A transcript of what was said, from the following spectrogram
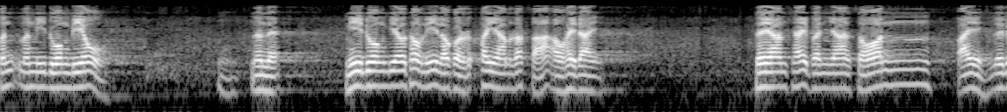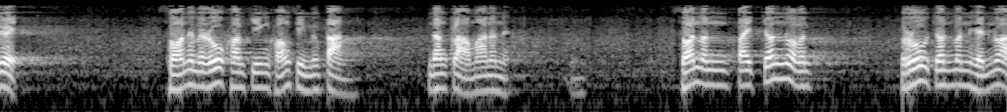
มันมันมีดวงเดียวนั่นแหละ มีดวงเดียวเท่านี้เราก็พยายามรักษาเอาให้ได้ พยายามใช้ปัญญาสอน ไปเรื่อยๆ สอนให้มันรู้ความจริงของสิ่งต่างๆ ดังกล่าวมานั่นเนี่ย สอนมันไปจนว่ามันรู้จนมันเห็นว่า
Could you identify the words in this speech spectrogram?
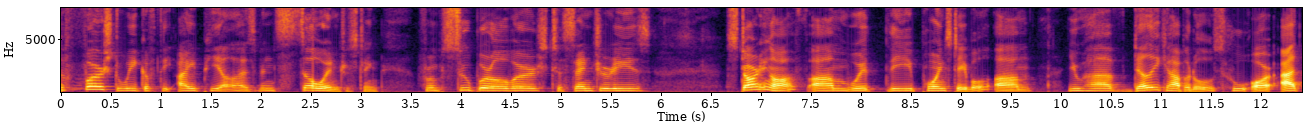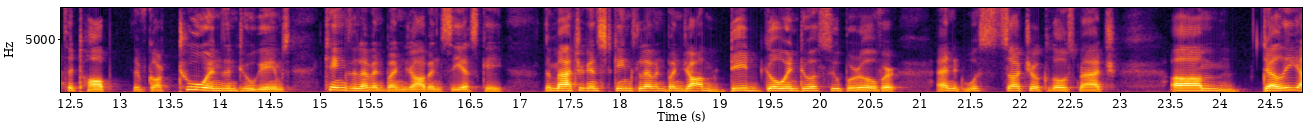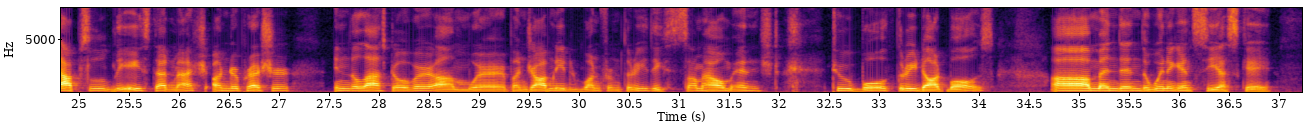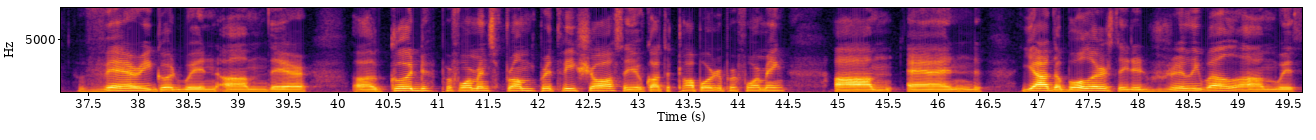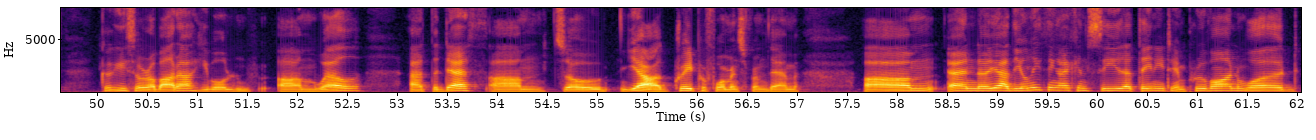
the first week of the IPL has been so interesting from super overs to centuries. Starting off um, with the points table, um, you have Delhi Capitals who are at the top. They've got two wins in two games Kings 11 Punjab and CSK. The match against Kings 11 Punjab did go into a super over, and it was such a close match. Um, Delhi absolutely aced that match under pressure in the last over, um, where Punjab needed one from three. They somehow managed to bowl three dot balls. Um, and then the win against CSK. Very good win um, there. Uh, good performance from Prithvi Shaw. So you've got the top order performing. Um, and yeah, the bowlers, they did really well um, with Kagiso Rabada. He bowled um, well at the death. Um, so yeah, great performance from them. Um, and uh, yeah, the only thing I can see that they need to improve on would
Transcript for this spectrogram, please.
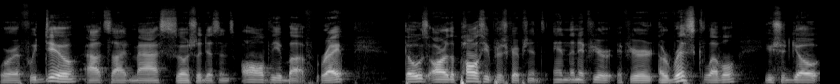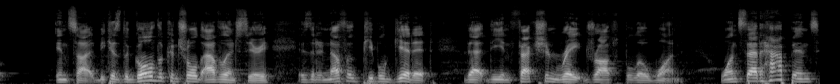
Or if we do, outside mask, social distance, all of the above, right? Those are the policy prescriptions. And then if you're if you're a risk level, you should go inside because the goal of the controlled avalanche theory is that enough of people get it that the infection rate drops below 1. Once that happens,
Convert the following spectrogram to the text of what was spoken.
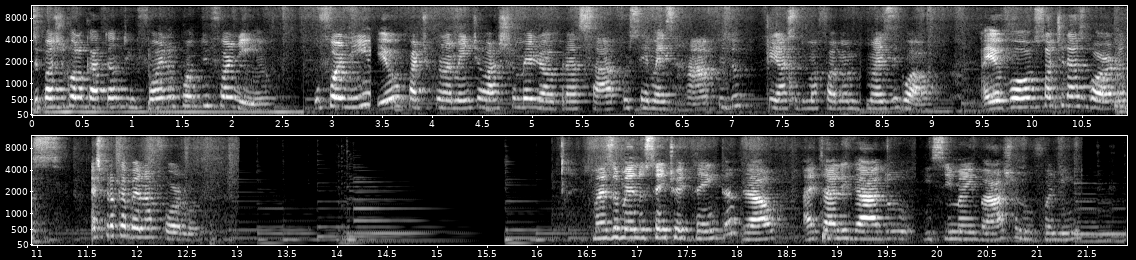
Você pode colocar tanto em forno quanto em forninho. O forninho, eu particularmente, eu acho melhor para assar por ser mais rápido e assa de uma forma mais igual. Aí eu vou só tirar as bordas, mais para caber na forma. Mais ou menos 180 graus. Aí tá ligado em cima e embaixo no forninho.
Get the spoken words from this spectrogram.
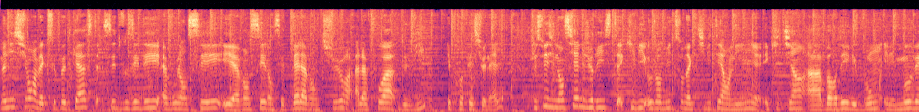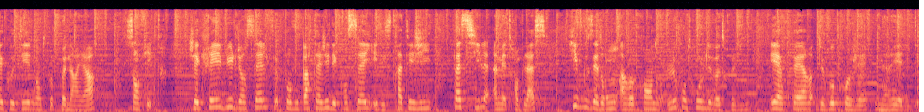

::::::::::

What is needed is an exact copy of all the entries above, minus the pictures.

A transcript of what was said, from the following spectrogram
มันมันมีดวงเดียวนั่นแหละ มีดวงเดียวเท่านี้เราก็พยายามรักษาเอาให้ได้ พยายามใช้ปัญญาสอน ไปเรื่อยๆ สอนให้มันรู้ความจริงของสิ่งต่างๆ ดังกล่าวมานั่นเนี่ย สอนมันไปจนว่ามันรู้จนมันเห็นว่า
Could you identify the words in this speech spectrogram?
the first week of the IPL has been so interesting from super overs to centuries. Starting off um, with the points table, um, you have Delhi Capitals who are at the top. They've got two wins in two games Kings 11 Punjab and CSK. The match against Kings 11 Punjab did go into a super over, and it was such a close match. Um, Delhi absolutely aced that match under pressure in the last over, um, where Punjab needed one from three. They somehow managed to bowl three dot balls. Um, and then the win against CSK. Very good win um, there. Uh, good performance from Prithvi Shaw. So you've got the top order performing. Um, and yeah, the bowlers, they did really well um, with Kagiso Rabada. He bowled um, well at the death. Um, so yeah, great performance from them. Um, and uh, yeah, the only thing I can see that they need to improve on would
Transcript for this spectrogram, please.
Or if we do, outside mask, social distance, all of the above, right? Those are the policy prescriptions. And then if you're if you're a risk level, you should go inside because the goal of the controlled avalanche theory is that enough of people get it that the infection rate drops below 1. Once that happens,
Convert the following spectrogram to the text of what was spoken.
Você pode colocar tanto em forno quanto em forninho. O forninho, eu particularmente, eu acho melhor para assar por ser mais rápido e assa de uma forma mais igual. Aí eu vou só tirar as bordas, mais para caber na forma. Mais ou menos 180 graus. Aí tá ligado em cima e embaixo no forninho.
Get the spoken words from this spectrogram.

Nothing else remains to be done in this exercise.